“What do you want to be?” a teacher in his late twenties asks the next student. “I want to be a penis player.” The twelve year old giggles. “Take that, stupid teacher,” he thought as he sat down. His friends nearby laughed. “I totally just said ‘penis’ to the teacher. He must be so embarrassed.” The teacher sighed to himself, marks a check next to “tennis player” on the blackboard. This skewed pronunciation of penis was close enough.
Another day, another class, same teacher. “Okay, what is your schedule?” he asks. “I get up at 6:30. I eat black penis at 7:00. I go to school at 7:50.” The teacher pauses. “You eat breakfast at 7:00?” “I eat black penis at 7:00,” the student “”repeats”“. Smiling and proud.

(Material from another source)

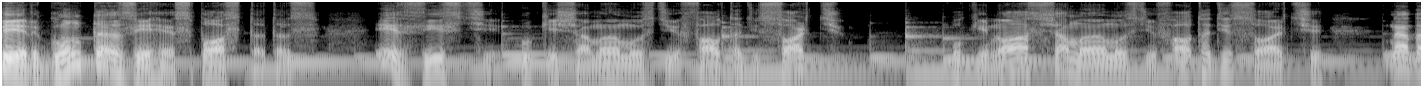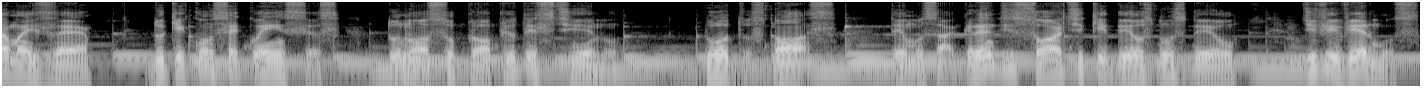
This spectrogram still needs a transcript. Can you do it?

The one thing that I have not quite gotten my head around in these years of teaching is why uttering the words penis or sex is supposed to be embarrassing for me the teacher. I remember when someone in seventh grade said sex instead of six and they did not live that down for a long time. These things happen. The person may not be deserving of the treatment they get, but it happens that way. Still, directing it towards the person at the front of the classroom is just not a connection I can figure out.

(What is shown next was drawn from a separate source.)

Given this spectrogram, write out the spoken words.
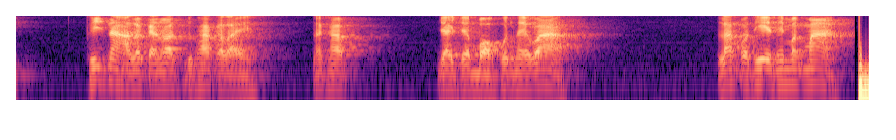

Or maybe that is not it. Maybe they just want some attention. Which I cannot give to them in this case, be it positive, negative or even neutral. Basic stuff I am learning as a parent. The attention will encourage. Worse yet, what if I misread the situation and it is an honest to goodness mistake? Now I have helped in screwing the kid up. If anything, my job is to guide them to be whatever sort of human they will be. Not throw them into the mess of my design.
I bring this all up because today a student was screwing with me during cleaning time. He was saying “Goodbye” instead of “Hello.” I know he was playing around, but it was getting a bit annoying. Because he thought it was funny. So he kept on doing it. As I was leaving, he was walking behind me saying “Die! Die! Die!” I turned around, stopped him and called over a nearby teacher to have him tell her what he had just said. He goes “This bucket is so heavy I think I’m going to die.” Which, realizing that I had slightly misheard what he was saying, made a lot more sense.
Whoops. Well, we all make mistakes.